The Manx language is "alive and well", according to experts
The Isle of Man's native language has been declared officially extinct by a United Nations organisation.
Manx Gaelic is one of 200 languages to have become extinct during the last three generations, said Unesco.
It features in its Atlas of the World's Languages in Danger, which the organisation hopes will help preserve under threat languages and dialects.
However, Manx experts say the island has "hundreds" of speakers among its 80,000 inhabitants and remains alive.
Unesco's online digital tool lists about 2,500 endangered languages around the world, but can be corrected and updated through contributions from its users.
Director-general Koichiro Matsuura said: "The death of a language leads to the disappearance of many forms of intangible cultural heritage, especially the invaluable heritage of traditions and oral expressions of the community that spoke it - from poems and legends to proverbs and jokes."
In a statement about its atlas, the organisation said: "Among the languages that have recently become extinct, it mentions Manx (Isle of Man), which died out in 1974 when Ned Maddrell fell forever silent."
The Manx language was thought to have died out in the mid-19th Century but there are now believed to be about 600 active speakers.
The Isle of Man has a Manx-speaking primary school, Bunscoill Gaelgagh, which opened in 2001 and has more than 50 pupils.
'Alive and well'
Unesco admitted that certain languages shown as extinct in its atlas are being actively revitalized, and could once again become "living languages".
But Jennifer Kewley-Draskau, author of the handbook Practical Manx, said the "extinct" claim was potentially misleading.
"Unesco ought to know better than to declare Manx a dead language," said Ms Kewley-Draskau.

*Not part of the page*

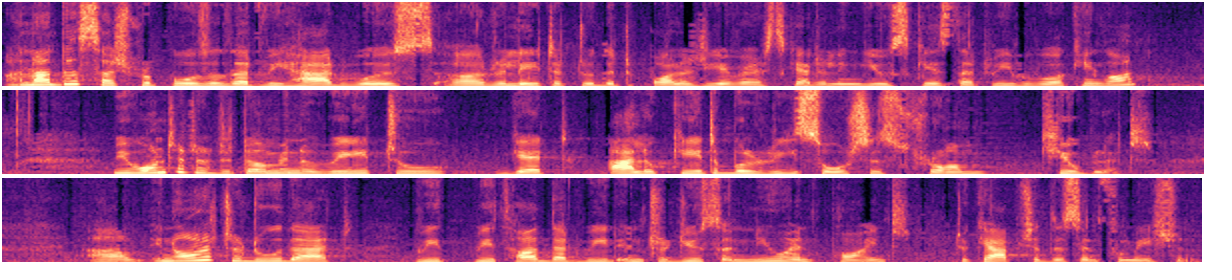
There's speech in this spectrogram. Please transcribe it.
Another such proposal that we had was uh, related to the topology-aware scheduling use case that we were working on. We wanted to determine a way to get allocatable resources from kubelet. Um, in order to do that, we, we thought that we'd introduce a new endpoint to capture this information.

"There are hundreds of speakers of Manx and while people are able to have productive conversations in the language then it is very much alive and well."